Work to be completed – The listing that follows should be copied in full and exactly, with no pictures.

The input –
◆ ◆ ◆ ◆ ◆

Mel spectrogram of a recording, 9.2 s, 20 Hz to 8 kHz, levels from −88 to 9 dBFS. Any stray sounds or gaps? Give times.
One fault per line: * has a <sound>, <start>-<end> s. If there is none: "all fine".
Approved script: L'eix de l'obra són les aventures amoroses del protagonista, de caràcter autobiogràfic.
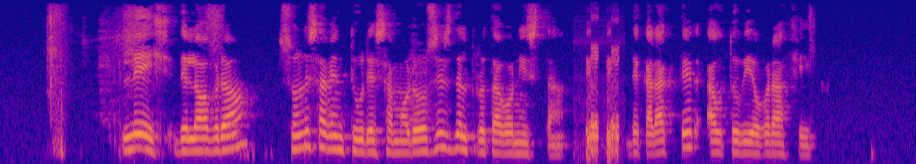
* has a laugh, 5.9-6.2 s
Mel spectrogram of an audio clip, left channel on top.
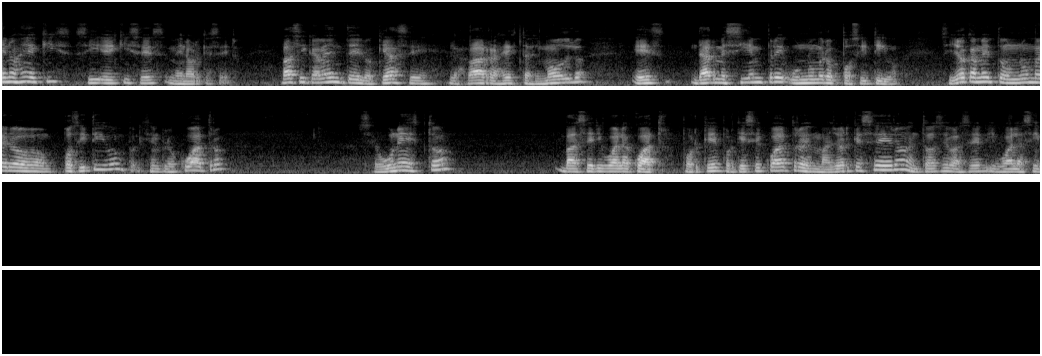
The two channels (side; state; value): right; silent; 64 dB below the other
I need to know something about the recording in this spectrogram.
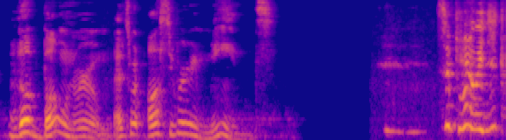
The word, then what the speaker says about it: ossuary: In the, I don't know how to pronounce that word, but I am not going to use the one Garm uses. The ossuary. Ossuary.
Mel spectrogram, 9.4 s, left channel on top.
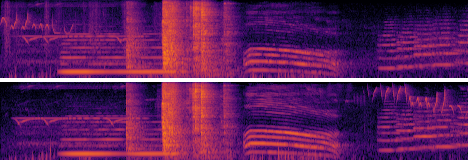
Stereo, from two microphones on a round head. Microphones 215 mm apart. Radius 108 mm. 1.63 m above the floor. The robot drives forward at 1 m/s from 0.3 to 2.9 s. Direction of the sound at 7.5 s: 50° right (ahead or behind).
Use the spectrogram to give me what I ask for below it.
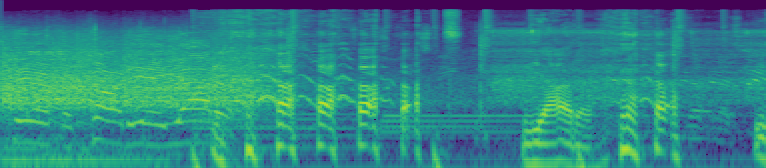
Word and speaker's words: Cartier: You can see it on their faces when Cartier Jara working against Cartier Diarra. Cartier Jara. Jara the steal. Exclamation point right there for Cartier Jara.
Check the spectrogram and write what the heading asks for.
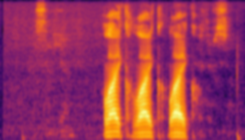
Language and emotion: Russian, neutral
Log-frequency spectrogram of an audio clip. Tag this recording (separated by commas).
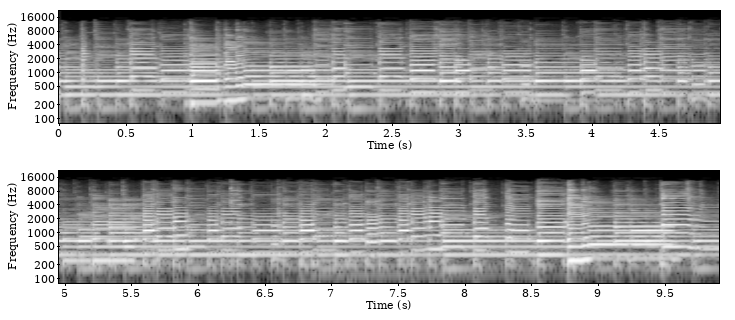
Music, slide guitar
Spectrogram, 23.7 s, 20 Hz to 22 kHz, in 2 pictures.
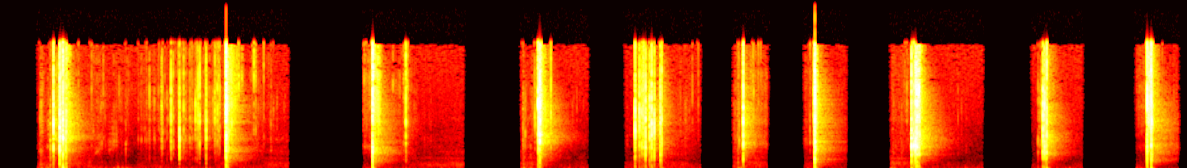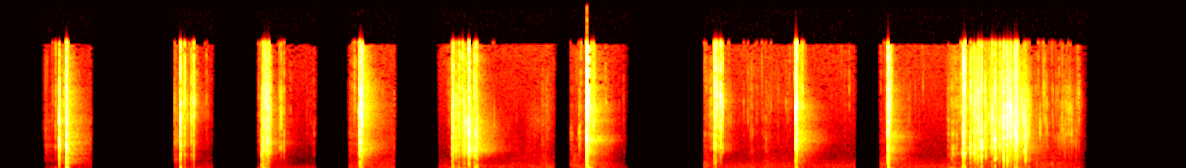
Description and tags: SoS SpookySounds BoneBreak01
Day 2 we recorded bone breaking sounds.
Go behind the scenes to see how these sounds are made:
Tune in Daily (from Oct. 26th-31st) to our Channel to go behind the scenes and learn how to create some spooky sound effects in time for Halloween!
Follow us:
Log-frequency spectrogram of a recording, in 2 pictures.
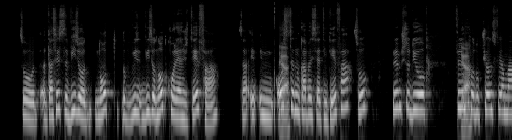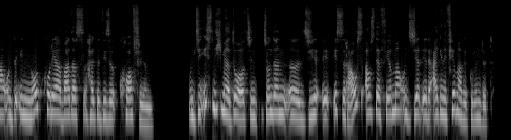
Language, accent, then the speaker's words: German; South Korea; German is a second language; Ich bin also aus dem Süden und ich will den Frieden auf koreanischer Halbinsel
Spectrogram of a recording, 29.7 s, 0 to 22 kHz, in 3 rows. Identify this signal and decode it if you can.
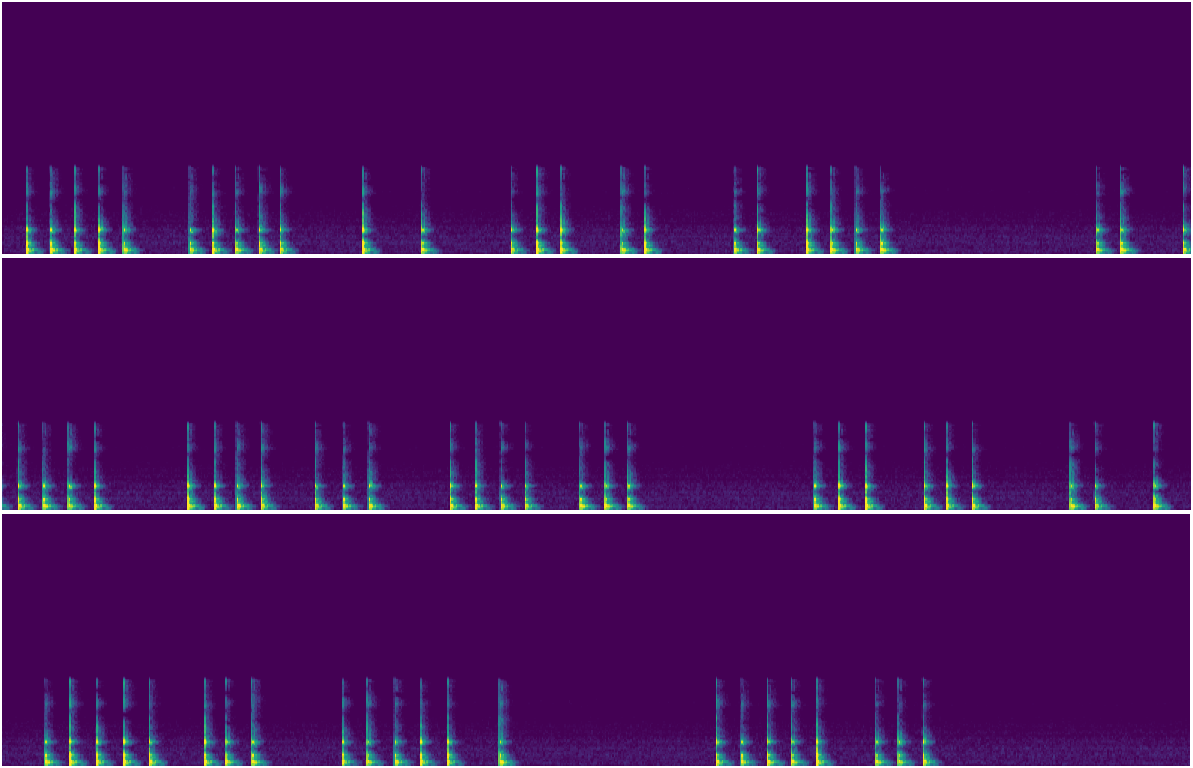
Tap code, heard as taps on a table, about 5 knocks a second. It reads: ZAMI JSS NFXV X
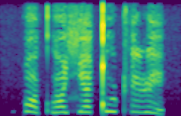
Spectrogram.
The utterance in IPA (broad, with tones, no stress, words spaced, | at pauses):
qʷɑ˥˩kʷʼɑ˦çæ˦ ǃu˦ʈʰẽ˦ ɭe˥˩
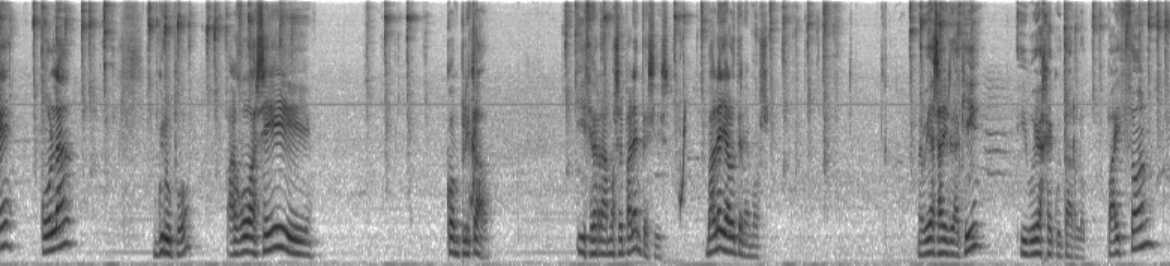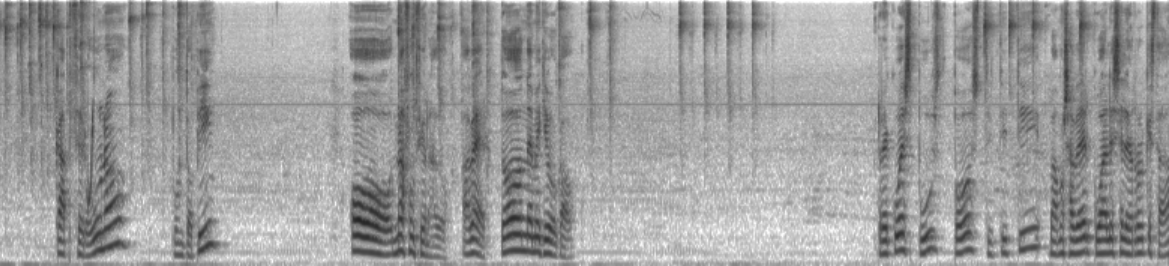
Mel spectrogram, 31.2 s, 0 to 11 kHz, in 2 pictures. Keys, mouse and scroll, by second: 0.3-3.7 typing, 5.2 Escape, 5.5 Escape, 7.6-8.2 typing, 8.2 Escape, 9.8 Escape, 12.1-17.3 typing, 17.6 Tab, 18.0 Return, 21.1 ctrl+p, 21.4 ctrl+p, 21.9 Return, 24.7-25.6 typing, 29.2-30.4 typing.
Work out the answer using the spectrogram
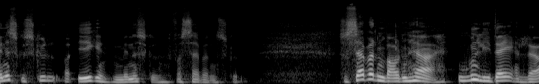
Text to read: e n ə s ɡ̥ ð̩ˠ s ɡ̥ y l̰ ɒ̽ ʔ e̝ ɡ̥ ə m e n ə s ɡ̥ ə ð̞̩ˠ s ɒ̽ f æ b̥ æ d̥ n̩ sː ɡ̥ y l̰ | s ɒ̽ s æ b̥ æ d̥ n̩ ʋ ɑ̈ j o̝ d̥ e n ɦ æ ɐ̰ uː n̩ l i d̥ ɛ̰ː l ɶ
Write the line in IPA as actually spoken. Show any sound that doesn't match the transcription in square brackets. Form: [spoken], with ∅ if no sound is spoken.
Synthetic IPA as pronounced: e n ə s ɡ̥ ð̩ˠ s ɡ̥ y l̰ ɒ̽ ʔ e̝ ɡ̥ ə m e n ə s ɡ̥ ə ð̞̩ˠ [f] ɒ̽ [s] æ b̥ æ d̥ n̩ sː ɡ̥ y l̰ | s ɒ̽ s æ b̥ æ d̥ n̩ ʋ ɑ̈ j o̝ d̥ e n ɦ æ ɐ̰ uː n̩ l i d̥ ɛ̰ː l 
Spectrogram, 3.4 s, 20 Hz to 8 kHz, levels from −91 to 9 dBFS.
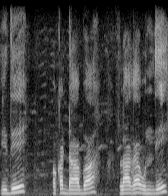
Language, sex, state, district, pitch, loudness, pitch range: Telugu, female, Andhra Pradesh, Sri Satya Sai, 160 Hz, -13 LUFS, 145-175 Hz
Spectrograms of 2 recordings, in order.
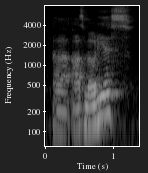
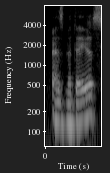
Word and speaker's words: Asmodeus: Is it Osmodeus? Asmodeus. Asmodeus, yeah.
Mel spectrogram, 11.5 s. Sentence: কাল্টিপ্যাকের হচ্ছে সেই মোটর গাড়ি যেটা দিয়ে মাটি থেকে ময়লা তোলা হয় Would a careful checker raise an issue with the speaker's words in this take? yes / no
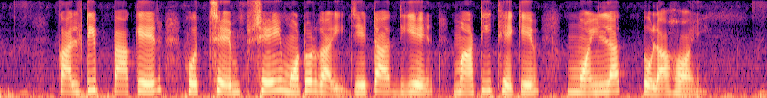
no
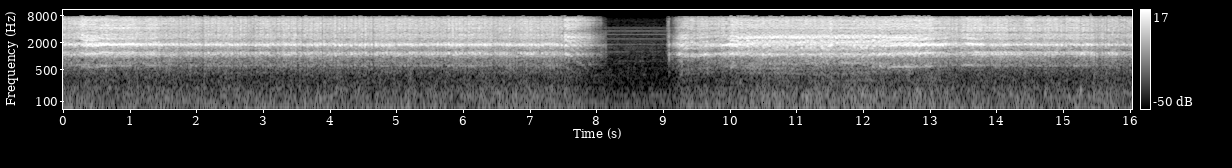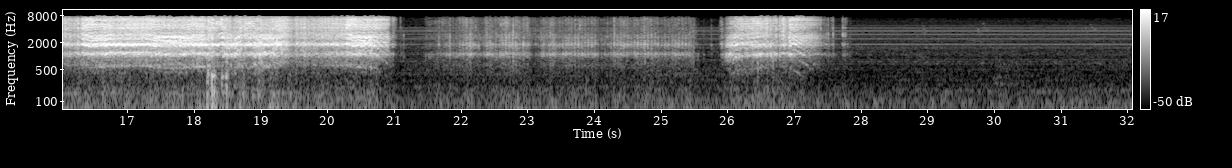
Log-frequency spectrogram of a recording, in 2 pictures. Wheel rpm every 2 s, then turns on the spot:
160, 160, 160, 130, 50, 160, 160, 160, 160, 160, 70, 20, 20, 60, 0, 0.
20-26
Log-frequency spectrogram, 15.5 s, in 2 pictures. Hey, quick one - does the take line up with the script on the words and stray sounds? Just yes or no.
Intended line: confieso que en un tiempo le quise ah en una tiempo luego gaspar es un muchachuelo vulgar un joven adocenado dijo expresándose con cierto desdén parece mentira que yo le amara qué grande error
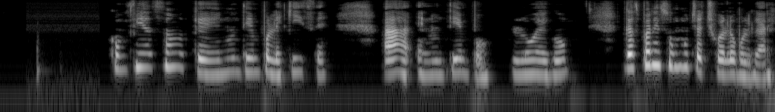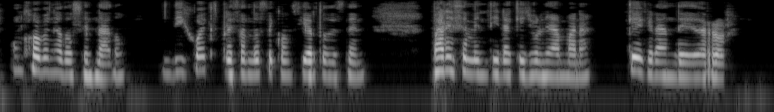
no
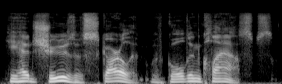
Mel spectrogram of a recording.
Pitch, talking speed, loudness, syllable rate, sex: 120 Hz, 170 wpm, -15 LUFS, 3.8 syllables/s, male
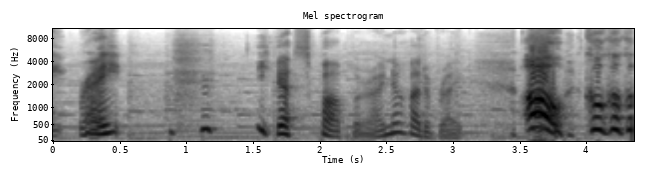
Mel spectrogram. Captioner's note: chuckling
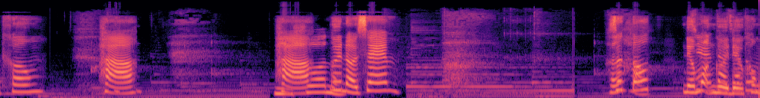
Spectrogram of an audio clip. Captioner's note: sigh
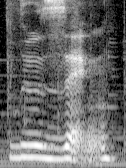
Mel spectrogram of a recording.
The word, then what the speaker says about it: losing: The S in losing is actually pronounced as a Z, losing.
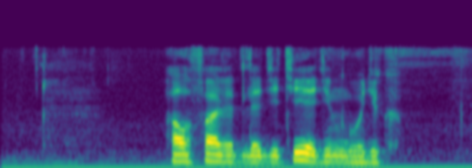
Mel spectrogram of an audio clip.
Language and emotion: Russian, neutral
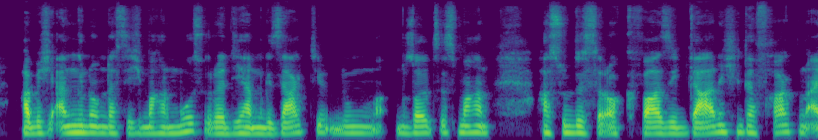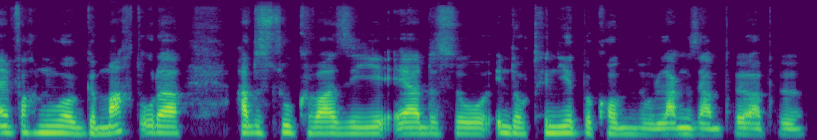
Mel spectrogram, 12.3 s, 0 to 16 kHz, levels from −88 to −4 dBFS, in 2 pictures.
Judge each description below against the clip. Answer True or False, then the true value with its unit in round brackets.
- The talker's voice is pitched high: False (125 Hz)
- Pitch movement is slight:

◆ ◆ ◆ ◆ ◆

Completed exercise –
Mel spectrogram of a recording, 9.2 s, 20 Hz to 8 kHz, levels from −88 to 9 dBFS. Any stray sounds or gaps? Give times.
One fault per line: * has a <sound>, <start>-<end> s. If there is none: "all fine".
Approved script: L'eix de l'obra són les aventures amoroses del protagonista, de caràcter autobiogràfic.
* has a laugh, 5.9-6.2 s
Mel spectrogram of an audio clip, left channel on top.
The two channels (side; state; value): right; silent; 64 dB below the other
I need to know something about the recording in this spectrogram.
The word, then what the speaker says about it: ossuary: In the, I don't know how to pronounce that word, but I am not going to use the one Garm uses. The ossuary. Ossuary.
Mel spectrogram, 9.4 s, left channel on top.
Stereo, from two microphones on a round head. Microphones 215 mm apart. Radius 108 mm. 1.63 m above the floor. The robot drives forward at 1 m/s from 0.3 to 2.9 s. Direction of the sound at 7.5 s: 50° right (ahead or behind).
Use the spectrogram to give me what I ask for below it.
Word and speaker's words: Cartier: You can see it on their faces when Cartier Jara working against Cartier Diarra. Cartier Jara. Jara the steal. Exclamation point right there for Cartier Jara.
Check the spectrogram and write what the heading asks for.
Language and emotion: Russian, neutral
Log-frequency spectrogram of an audio clip. Tag this recording (separated by commas).
Music, slide guitar
Spectrogram, 23.7 s, 20 Hz to 22 kHz, in 2 pictures.
Description and tags: SoS SpookySounds BoneBreak01
Day 2 we recorded bone breaking sounds.
Go behind the scenes to see how these sounds are made:
Tune in Daily (from Oct. 26th-31st) to our Channel to go behind the scenes and learn how to create some spooky sound effects in time for Halloween!
Follow us:
Log-frequency spectrogram of a recording, in 2 pictures.
Language, accent, then the speaker's words: German; South Korea; German is a second language; Ich bin also aus dem Süden und ich will den Frieden auf koreanischer Halbinsel
Spectrogram of a recording, 29.7 s, 0 to 22 kHz, in 3 rows. Identify this signal and decode it if you can.
Tap code, heard as taps on a table, about 5 knocks a second. It reads: ZAMI JSS NFXV X
Spectrogram.
The utterance in IPA (broad, with tones, no stress, words spaced, | at pauses):
qʷɑ˥˩kʷʼɑ˦çæ˦ ǃu˦ʈʰẽ˦ ɭe˥˩
Mel spectrogram, 31.2 s, 0 to 11 kHz, in 2 pictures. Keys, mouse and scroll, by second: 0.3-3.7 typing, 5.2 Escape, 5.5 Escape, 7.6-8.2 typing, 8.2 Escape, 9.8 Escape, 12.1-17.3 typing, 17.6 Tab, 18.0 Return, 21.1 ctrl+p, 21.4 ctrl+p, 21.9 Return, 24.7-25.6 typing, 29.2-30.4 typing.
Work out the answer using the spectrogram
Text to read: e n ə s ɡ̥ ð̩ˠ s ɡ̥ y l̰ ɒ̽ ʔ e̝ ɡ̥ ə m e n ə s ɡ̥ ə ð̞̩ˠ s ɒ̽ f æ b̥ æ d̥ n̩ sː ɡ̥ y l̰ | s ɒ̽ s æ b̥ æ d̥ n̩ ʋ ɑ̈ j o̝ d̥ e n ɦ æ ɐ̰ uː n̩ l i d̥ ɛ̰ː l ɶ
Write the line in IPA as actually spoken. Show any sound that doesn't match the transcription in square brackets. Form: [spoken], with ∅ if no sound is spoken.
Synthetic IPA as pronounced: e n ə s ɡ̥ ð̩ˠ s ɡ̥ y l̰ ɒ̽ ʔ e̝ ɡ̥ ə m e n ə s ɡ̥ ə ð̞̩ˠ [f] ɒ̽ [s] æ b̥ æ d̥ n̩ sː ɡ̥ y l̰ | s ɒ̽ s æ b̥ æ d̥ n̩ ʋ ɑ̈ j o̝ d̥ e n ɦ æ ɐ̰ uː n̩ l i d̥ ɛ̰ː l 
Spectrogram, 3.4 s, 20 Hz to 8 kHz, levels from −91 to 9 dBFS.
Language, sex, state, district, pitch, loudness, pitch range: Telugu, female, Andhra Pradesh, Sri Satya Sai, 160 Hz, -13 LUFS, 145-175 Hz
Spectrograms of 2 recordings, in order.
Word and speaker's words: Asmodeus: Is it Osmodeus? Asmodeus. Asmodeus, yeah.
Mel spectrogram, 11.5 s. Sentence: কাল্টিপ্যাকের হচ্ছে সেই মোটর গাড়ি যেটা দিয়ে মাটি থেকে ময়লা তোলা হয় Would a careful checker raise an issue with the speaker's words in this take? yes / no
no
Log-frequency spectrogram of a recording, in 2 pictures. Wheel rpm every 2 s, then turns on the spot:
160, 160, 160, 130, 50, 160, 160, 160, 160, 160, 70, 20, 20, 60, 0, 0.
20-26
Log-frequency spectrogram, 15.5 s, in 2 pictures. Hey, quick one - does the take line up with the script on the words and stray sounds? Just yes or no.
Intended line: confieso que en un tiempo le quise ah en una tiempo luego gaspar es un muchachuelo vulgar un joven adocenado dijo expresándose con cierto desdén parece mentira que yo le amara qué grande error
no
Mel spectrogram of a recording.
Pitch, talking speed, loudness, syllable rate, sex: 120 Hz, 170 wpm, -15 LUFS, 3.8 syllables/s, male
Mel spectrogram. Captioner's note: chuckling
Spectrogram of an audio clip. Captioner's note: sigh
Mel spectrogram of a recording.
The word, then what the speaker says about it: losing: The S in losing is actually pronounced as a Z, losing.
Mel spectrogram of an audio clip.
Language and emotion: Russian, neutral
Mel spectrogram, 12.3 s, 0 to 16 kHz, levels from −88 to −4 dBFS, in 2 pictures.
Judge each description below against the clip. Answer True or False, then the true value with its unit in round brackets.
- The talker's voice is pitched high: False (125 Hz)
- Pitch movement is slight:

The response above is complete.